I recently worked with an IT professional services firm that was coming to the end of an impressive growth stage. After being in business since 1991 and experiencing flat revenues for nearly 10 years, the company had managed to increase its annual revenue by a factor of five between 2001 and 2006. When ownership noticed that 2007 revenues were not reflecting the previous growth trend, the company called in an IT consultant to do an end-to-end technology analysis. After a two-week audit, the IT consultant made the following discoveries:
1) The Accounting Department was relying on a shrink-wrapped, off-the-shelf, ‘electronic checkbook’ software package to manage tens of millions of dollars in revenue and expenses—as well as transactions with a reseller and partner network consisting of nearly 100 organizations.
2) The Customer Service and Customer Support departments were keeping account-level customer notes and files in MS Excel files on their desktops.
3) In order to send the monthly customer and partner newsletter, the Marketing Department had to manually merge and dedupe information from 16 different databases.
4) There was no way to access the company’s network or shared company drives from outside the physical office location.
5) Unless employees chose to do so on their own, no archiving or backing up of emails and other sensitive information was taking place.

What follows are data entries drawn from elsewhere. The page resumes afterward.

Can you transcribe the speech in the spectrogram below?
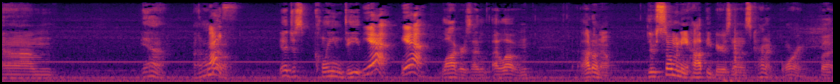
Um, yeah, I don't Nice. know. Yeah, just clean, deep Yeah, yeah. lagers. I, I love them. I don't know. There's so many hoppy beers now. It's kind of boring, but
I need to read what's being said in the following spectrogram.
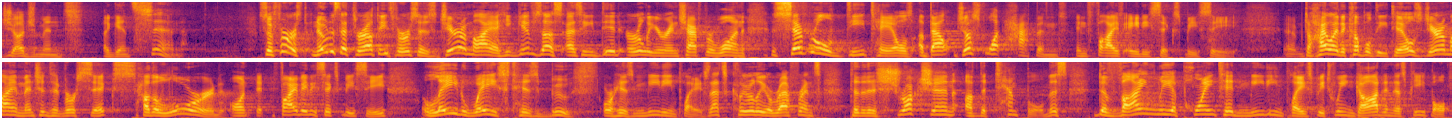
judgment against sin. So, first, notice that throughout these verses, Jeremiah, he gives us, as he did earlier in chapter 1, several details about just what happened in 586 BC. Um, to highlight a couple details, Jeremiah mentions in verse 6 how the Lord on 586 BC laid waste his booth or his meeting place. That's clearly a reference to the destruction of the temple, this divinely appointed meeting place between God and his people,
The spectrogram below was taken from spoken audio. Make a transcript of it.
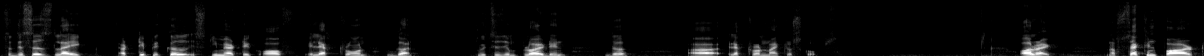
So, this is like a typical schematic of electron gun which is employed in the uh, electron microscopes. All right. Now, second part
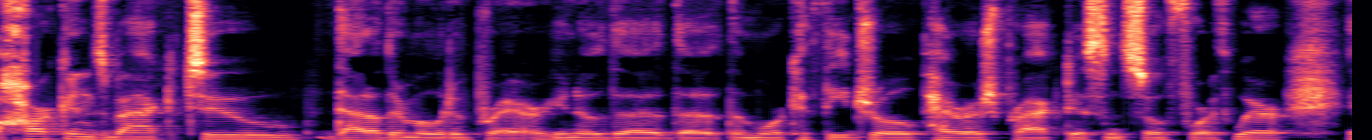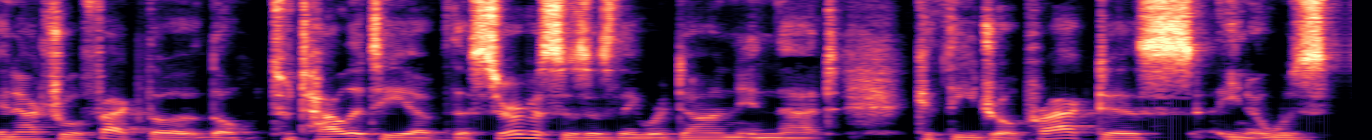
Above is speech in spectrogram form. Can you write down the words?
harkens back to that other mode of prayer, you know, the, the, the more cathedral parish practice and so forth, where in actual fact, the, the totality of the services as they were done in that cathedral practice, you know, was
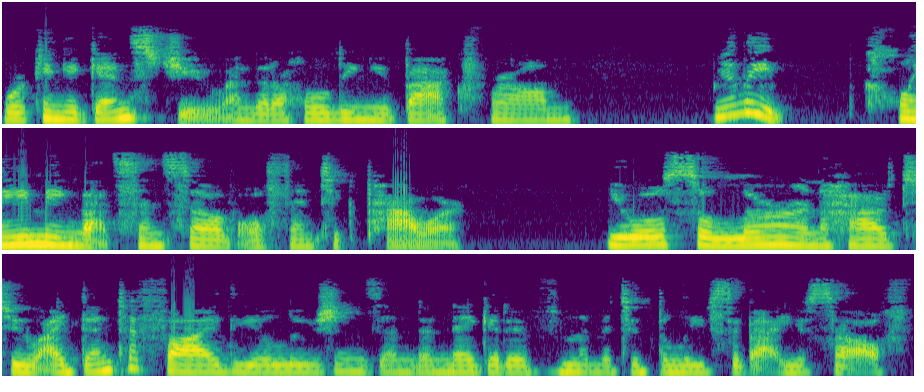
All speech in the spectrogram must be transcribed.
working against you and that are holding you back from really claiming that sense of authentic power. You also learn how to identify the illusions and the negative limited beliefs about yourself,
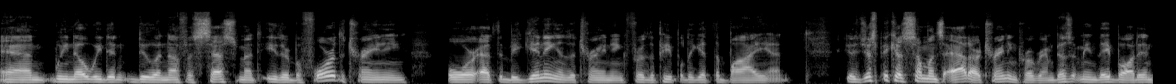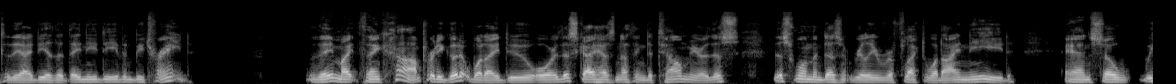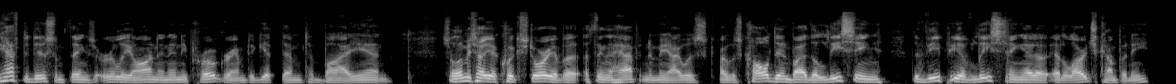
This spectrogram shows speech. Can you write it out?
and we know we didn't do enough assessment either before the training or at the beginning of the training for the people to get the buy-in. Because just because someone's at our training program doesn't mean they bought into the idea that they need to even be trained. They might think huh i'm pretty good at what i do or this guy has nothing to tell me or this this woman doesn't really reflect what i need and so we have to do some things early on in any program to get them to buy in so let me tell you a quick story of a, a, thing that happened to me. I was I was called in by the leasing, the VP of leasing at a at a large company,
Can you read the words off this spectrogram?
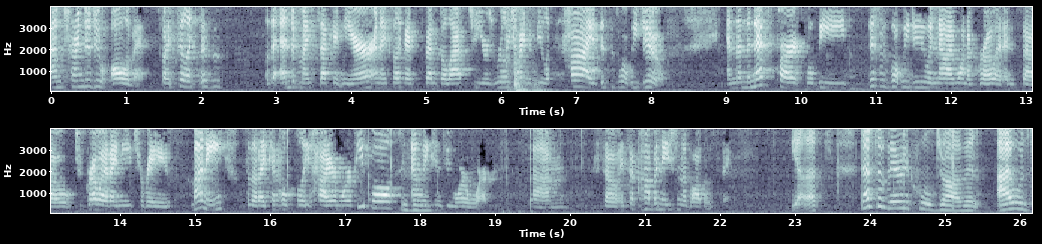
I'm trying to do all of it. So I feel like this is the end of my second year, and I feel like I've spent the last two years really trying to be like, hi, this is what we do. And then the next part will be, this is what we do, and now I want to grow it. And so to grow it, I need to raise money so that I can hopefully hire more people and we can do more work. Um, so it's a combination of all those things. Yeah, that's that's a very cool job, and I would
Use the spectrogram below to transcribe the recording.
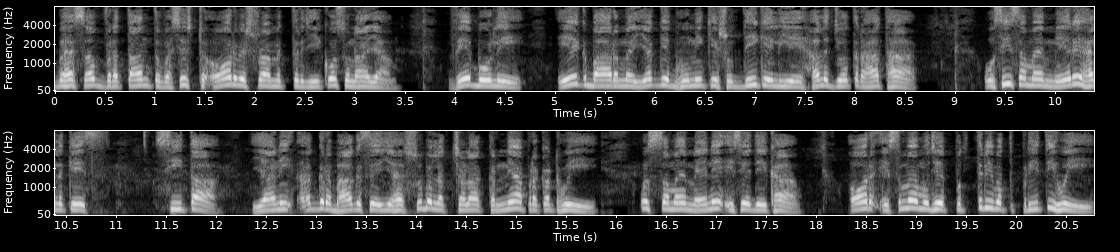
वह सब वृतांत वशिष्ठ और विश्वामित्र जी को सुनाया। वे बोले, एक बार मैं यज्ञ भूमि की शुद्धि के लिए हल जोत रहा था। उसी समय मेरे हल के सीता, यानी अग्रभाग से यह शुभ लक्षणा कन्या प्रकट हुई। उस समय मैंने इसे देखा और इसमें मुझे पुत्रीवत प्रीति हुई।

As a result of the above, the IT consultant correctly concluded that company growth had slowed not because of a change in the marketplace, but due to an extreme lack of efficiency. Financial-related decisions were being made slowly or not at all (it took the Accounting Department nearly 30 days to reconcile the previous month’s financials) and customers were becoming frustrated at having to repeat themselves each time they spoke with a different customer service representative. In addition, sales opportunities were being missed, remote employees were on an island until they returned to the office, and office-wide hunts for historical files were becoming a daily occurrence. Two months later the company was knee-deep in the implementation of multiple technology systems, including (but not limited to) a new CRM and a new enterprise Accounting package.

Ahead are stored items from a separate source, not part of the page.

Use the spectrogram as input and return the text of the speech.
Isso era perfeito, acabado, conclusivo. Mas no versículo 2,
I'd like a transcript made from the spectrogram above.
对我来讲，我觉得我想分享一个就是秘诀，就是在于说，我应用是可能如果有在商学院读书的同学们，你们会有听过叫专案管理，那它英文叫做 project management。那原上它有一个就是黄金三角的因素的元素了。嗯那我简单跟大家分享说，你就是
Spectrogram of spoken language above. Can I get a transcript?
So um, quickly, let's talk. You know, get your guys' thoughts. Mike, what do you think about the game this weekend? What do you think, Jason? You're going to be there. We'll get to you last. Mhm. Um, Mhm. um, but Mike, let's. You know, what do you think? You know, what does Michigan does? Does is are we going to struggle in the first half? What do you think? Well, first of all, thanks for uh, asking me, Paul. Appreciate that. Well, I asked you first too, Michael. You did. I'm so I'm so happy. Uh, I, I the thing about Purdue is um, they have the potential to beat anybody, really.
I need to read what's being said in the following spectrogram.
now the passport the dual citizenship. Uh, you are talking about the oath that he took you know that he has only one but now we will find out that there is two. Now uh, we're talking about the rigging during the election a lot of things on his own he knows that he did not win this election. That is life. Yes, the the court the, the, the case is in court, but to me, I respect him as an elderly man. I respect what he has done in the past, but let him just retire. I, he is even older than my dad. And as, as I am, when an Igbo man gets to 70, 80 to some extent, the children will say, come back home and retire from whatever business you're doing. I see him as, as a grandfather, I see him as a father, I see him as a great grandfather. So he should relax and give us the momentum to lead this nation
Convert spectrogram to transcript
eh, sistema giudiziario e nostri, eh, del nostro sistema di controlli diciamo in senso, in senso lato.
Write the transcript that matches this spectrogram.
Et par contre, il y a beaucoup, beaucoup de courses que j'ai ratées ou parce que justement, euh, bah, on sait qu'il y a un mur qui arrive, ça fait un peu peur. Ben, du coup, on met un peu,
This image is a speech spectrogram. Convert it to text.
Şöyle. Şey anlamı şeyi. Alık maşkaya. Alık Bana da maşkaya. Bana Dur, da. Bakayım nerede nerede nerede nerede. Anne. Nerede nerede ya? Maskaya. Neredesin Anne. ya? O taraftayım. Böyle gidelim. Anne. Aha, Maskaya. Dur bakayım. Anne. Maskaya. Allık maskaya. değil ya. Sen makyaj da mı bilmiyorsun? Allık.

In addition to the cost of the direct cash outlays, having to undertake multiple technology implementations at the same time predictibly brought a significant portion of the company to its knees for nearly a quarter. Although it is still too early to publish the results of the technology upgrades, it is safe to say that the software license fees, hardware upgrades, consulting fees and lost productivity during implementation will add up to 10% or more of the company’s annual revenue—for two systems that should have been in place years ago.
The moral of this story is simple: if you are too busy making money to proactively invest in efficiency-based technology, you will eventually find yourself reluctantly investing in it when you are NOT making money. To expand on this topic, I have written a free, downloadable checklist called “10 Signs a Lack of Technology is Hurting Your Business.” Feel free to download it when you have a chance.
Also, for some addition reading on this topic please check out How to Start a Company Without an IT Guy, a very funny blog posting on Inc. Magazine’s Technology Blog.